by Julia Buckley
Somehow a herd of elephants has gathered on the top of my computer monitor. I did not really seek them out, but one by one they appeared there, most likely because I read that elephants, as superstition would have it, are lucky. The fellow pictured here is a remnant from a toy circus train that belonged to my sons. I'm not normally sentimental about toys, and vast quantities of them have been sent out in bags and boxes to please children elsewhere. But this elephant stayed, because he has an important feature: a raised trunk. According to this website, the elephant is one of many popular good luck charms which transcend time and culture. The elephant's connection to good luck goes back to the Hindu god Ganesha, who is called The Remover of Obstacles. The elephant as a good luck symbol has become popular in North America and Europe.

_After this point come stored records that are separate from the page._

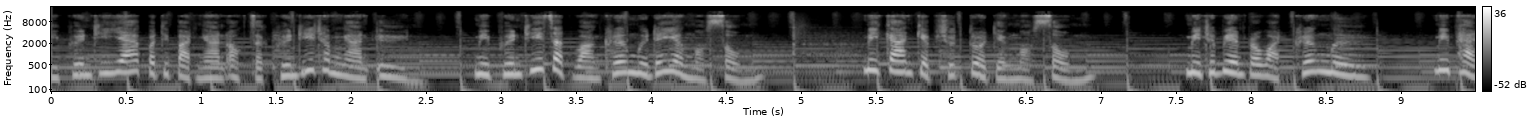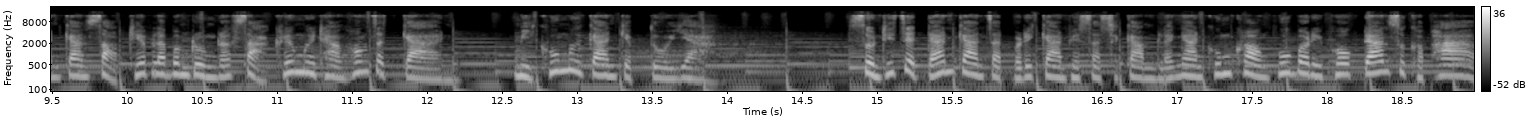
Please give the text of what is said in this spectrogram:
มีพื้นที่แยกปฏิบัติงานออกจากพื้นที่ทำงานอื่น มีพื้นที่จัดวางเครื่องมือได้อย่างเหมาะสม มีการเก็บชุดตรวจอย่างเหมาะสม มีทะเบียนประวัติเครื่องมือ มีแผนการสอบเทียบและบำรุงรักษาเครื่องมือทางห้องจัดการ มีคู่มือการเก็บตัวอย่าง ส่วนที่ 7 ด้านการจัดบริการเภสัชกรรม และงานคุ้มครองผู้บริโภคด้านสุขภาพ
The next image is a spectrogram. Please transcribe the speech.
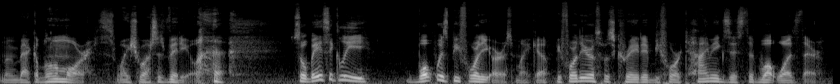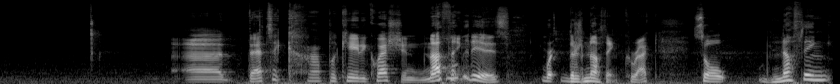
let me back up a little more. This is why you should watch this video. so basically, what was before the earth, Micah? Before the earth was created, before time existed, what was there? Uh, that's a complicated question. Well, Nothing. it is. Right, There's nothing, correct? So nothing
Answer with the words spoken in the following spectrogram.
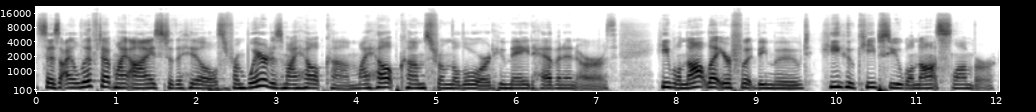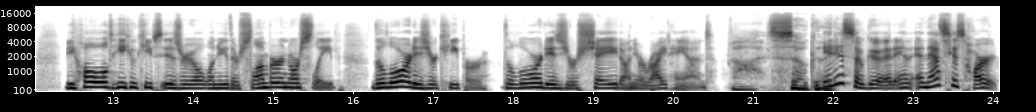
says, I lift up my eyes to the hills. Mm-hmm. From where does my help come? My help comes from the Lord who made heaven and earth. He will not let your foot be moved. He who keeps you will not slumber. Behold, he who keeps Israel will neither slumber nor sleep. The Lord is your keeper. The Lord is your shade on your right hand. Ah, so good. It is so good. And and that's his heart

According to legend, it is only the elephant with the raised trunk who is lucky. I didn't know that when I bought this big-eared fellow at a toy store. I find him lucky anyway. His tiny friend was supposed to be a good luck charm for my son on his first day of school; I learned instead that my son is neither superstitious nor sentimental. I reclaimed the tiny elephant from the floor where it ended up, and on the computer it went. :)
The purple elephant is a souvenir of my first and only Bouchercon; Jess Lourey and I were strolling the street bazaar in Madison, Wisconsin, and we came across these whimsical little creatures. I purchased one for me and one for her--do you still have your elephant, Jess?

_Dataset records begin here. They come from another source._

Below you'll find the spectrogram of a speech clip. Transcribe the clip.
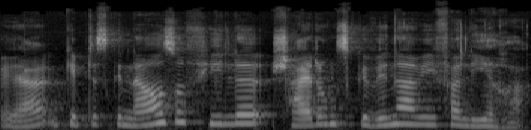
ja, gibt es genauso viele Scheidungsgewinner wie Verlierer.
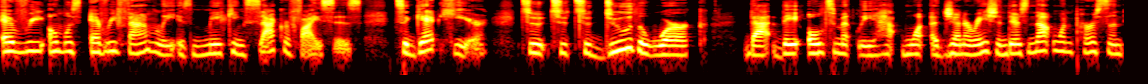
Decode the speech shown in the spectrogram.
every almost every family is making sacrifices to get here to to to do the work that they ultimately ha- want a generation. There's not one person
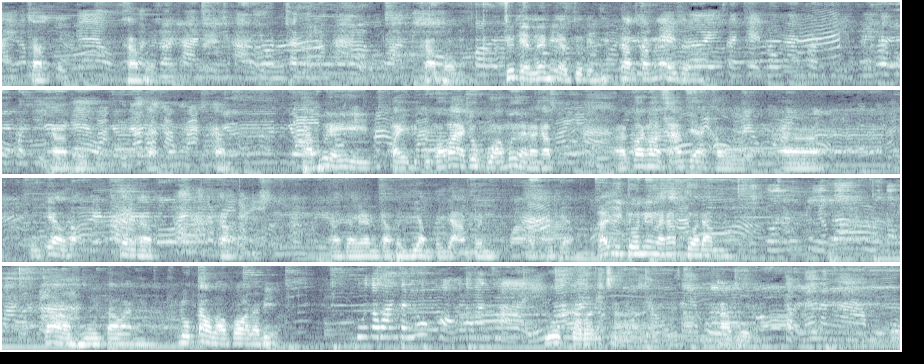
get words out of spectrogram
ายอำเภครัอบกู่แก้วครับจังหวัดอุดรธานีค่ะอยู่ถนนลำหานกุมภาวะปีครับผมจุดเด่นเลยพี่เอาจุดเด่นที่ทำทำง่ายที่สุดเลยสังเกตโรงงานคอนกรีตในกระโปรงคอนกรีตครับแก้วอยู่ด้านหลังโรงงานครับถ้าผู้ใดไปกุมาว่ายุคหัวมือนะครับค่ะอ่าก้อนว่าสามแยกเขาอ่ากูแก้วเนาะใช่ไหมครับใช่ค่ะครับผมอาจจะกันกลับไปเยี่ยมไปยามเพิ่นครับพี่แก้วแล้วอีกตัวหนึงนะครับ ตัวดำอีกตัวหนึงคือเจ้าภูตะวันเจ้าภูตะวัน ลูกเต้าเราก่อนแล้วพี่ ภูตะวันเป็นลูกของตะวันฉายลูกตะวันฉายชัยภูมิครับผม กับแม่นางงาม โอ้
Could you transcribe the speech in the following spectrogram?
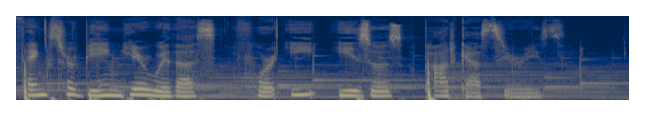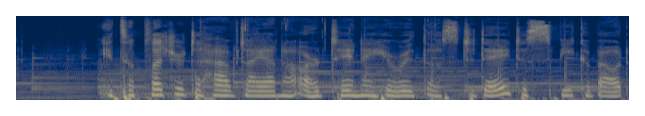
Thanks for being here with us for ESO's podcast series. It's a pleasure to have Diana Artene here with us today to speak about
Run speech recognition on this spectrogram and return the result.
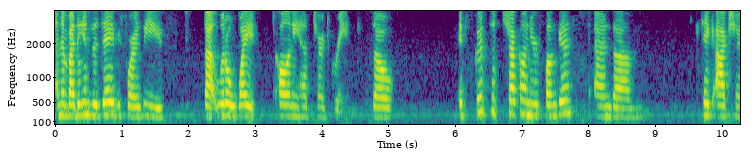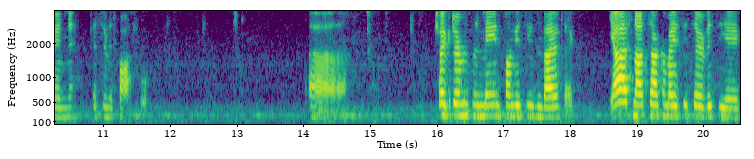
and then by the end of the day before I leave, that little white colony has turned green. So it's good to check on your fungus and um, take action as soon as possible. Uh, trichoderma is the main fungus used in biotech. Yeah, if not Saccharomyces cerevisiae,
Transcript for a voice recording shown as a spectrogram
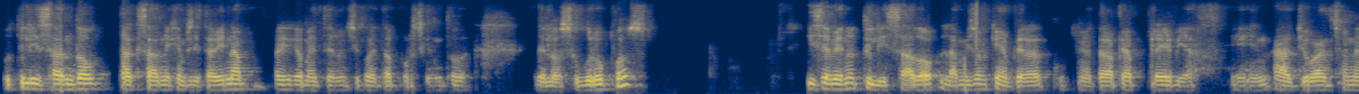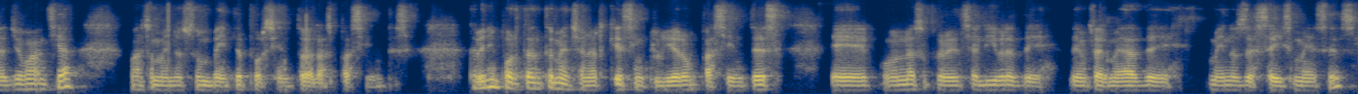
utilizando taxano y gemcitabina prácticamente en un 50% de los subgrupos y se habían utilizado la misma quimioterapia previa en adyuvancia o en adjuvancia, más o menos un 20% de las pacientes. También importante mencionar que se incluyeron pacientes eh, con una supervivencia libre de, enfermedad de menos de seis meses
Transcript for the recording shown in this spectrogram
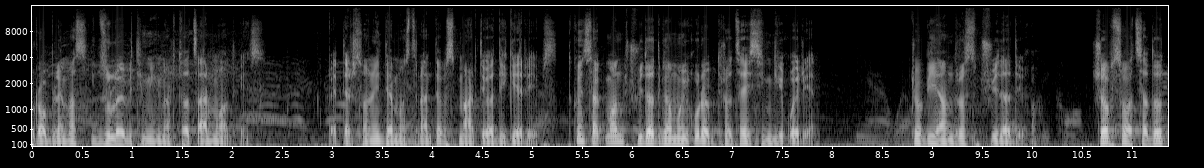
პრობლემას იძულებითი მიმართვა წარმოადგენს. პეტერსონი დემონსტრანტებს მარტივად იგერიებს. თქვენ საკმაოდ მშვიდად გამოიყურებთ, როცა ისინი გიყვირიან. ჯობია ამ დროს მშვიდად იყო. ჯობს ვაცადოთ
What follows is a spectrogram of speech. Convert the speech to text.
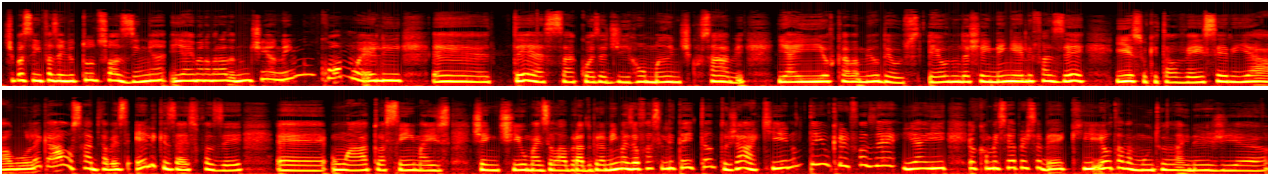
tipo assim, fazendo tudo sozinha, e aí meu namorado não tinha nem como ele é, ter essa coisa de romântico, sabe? E aí eu ficava, meu Deus, eu não deixei nem ele fazer isso, que talvez seria algo legal, sabe? Talvez ele quisesse fazer é, um ato assim, mais gentil, mais elaborado para mim, mas eu facilitei tanto já que não tenho o que ele fazer. E aí eu comecei a perceber que eu tava muito na energia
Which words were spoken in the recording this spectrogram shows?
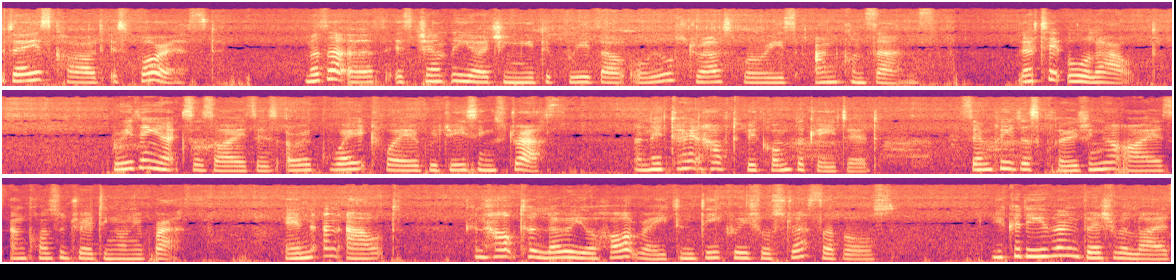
Today's card is Forest. Mother Earth is gently urging you to breathe out all your stress, worries, and concerns. Let it all out. Breathing exercises are a great way of reducing stress, and they don't have to be complicated. Simply just closing your eyes and concentrating on your breath, in and out, can help to lower your heart rate and decrease your stress levels. You could even visualize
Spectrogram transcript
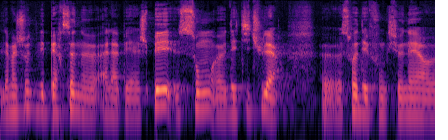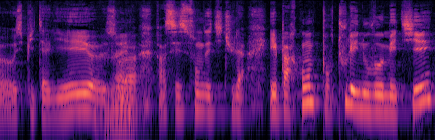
la majorité des personnes à la PHP sont des titulaires, soit des fonctionnaires hospitaliers, soit enfin ce sont des titulaires. Et par contre pour tous les nouveaux métiers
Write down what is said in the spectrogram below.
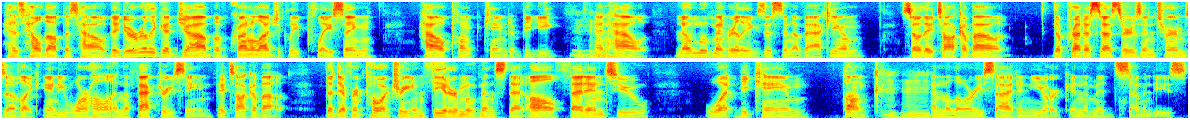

I'm fairly certain, though, that it is not only I who indulges in good luck charms; ever since I found a four-leaf clover in the grass of my back yard as a little girl, I've connected the notion of the charm to the idea of fate. My friend Kathi, a YA writer, lights candles before she writes and says a prayer to the goddess of creativity. Certain trinkets in her office are symbolic of fruitfulness and success. Without her symbols and her ritual, she feels she would be less in tune with her creative self. (Her first novel, Shattered, came out last year).

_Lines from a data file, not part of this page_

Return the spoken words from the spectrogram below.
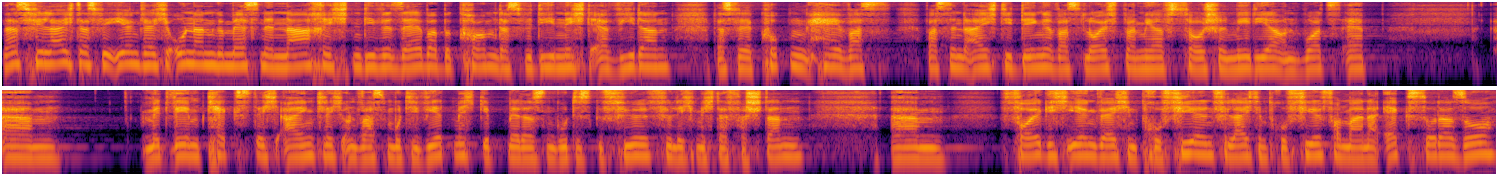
Das ist vielleicht, dass wir irgendwelche unangemessenen Nachrichten, die wir selber bekommen, dass wir die nicht erwidern, dass wir gucken, hey, was, was sind eigentlich die Dinge, was läuft bei mir auf Social Media und WhatsApp? Ähm, mit wem texte ich eigentlich und was motiviert mich? Gibt mir das ein gutes Gefühl? Fühle ich mich da verstanden? Ähm, folge ich irgendwelchen Profilen, vielleicht im Profil von meiner Ex oder so?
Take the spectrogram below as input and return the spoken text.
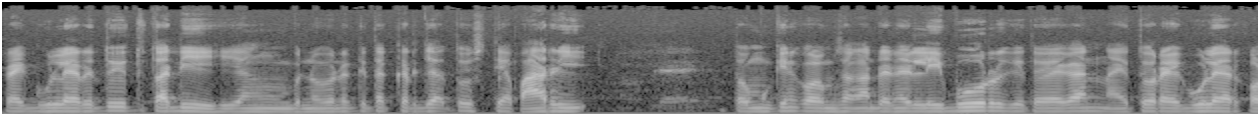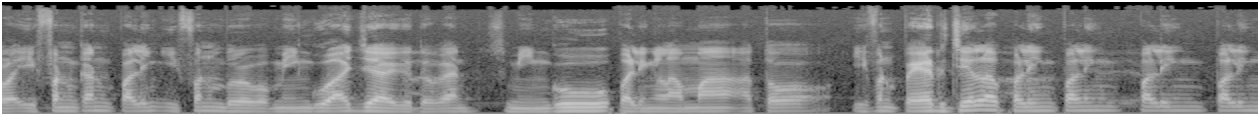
reguler itu itu tadi yang benar-benar kita kerja tuh setiap hari. Atau mungkin kalau misalkan ada libur gitu ya kan nah itu reguler. Kalau event kan paling event beberapa minggu aja gitu kan. Seminggu paling lama atau event PRJ lah paling paling paling paling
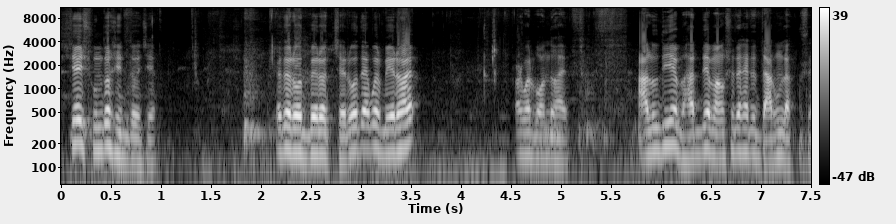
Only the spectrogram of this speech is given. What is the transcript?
সেই সুন্দর সিদ্ধ হয়েছে। এতে রোদ বেরোচ্ছে। রোদ একবার বের হয় একবার বন্ধ হয়। আলু দিয়ে ভাত দিয়ে মাংস দিয়ে খাইতে দারুণ লাগছে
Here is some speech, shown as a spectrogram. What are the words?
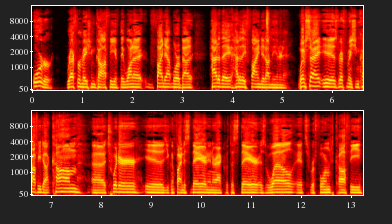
order Reformation Coffee, if they want to find out more about it, how do they how do they find it on the internet? Website is reformationcoffee.com. Uh, Twitter is, you can find us there and interact with us there as well. It's Reformed Coffee,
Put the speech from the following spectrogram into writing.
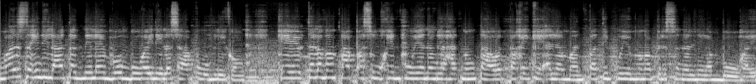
Once na inilatag nila yung buong buhay nila sa publiko, eh talagang papasukin po yan ng lahat ng tao at pakikialaman, pati po yung mga personal nilang buhay.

There are many talented writers out there who still believe, I am convinced, that a little bit of luck is all they need to get that talent noticed by the right people. So my question to our audience of writers and readers is--what are your good luck charms? And on what do you rely to channel the creative spirit?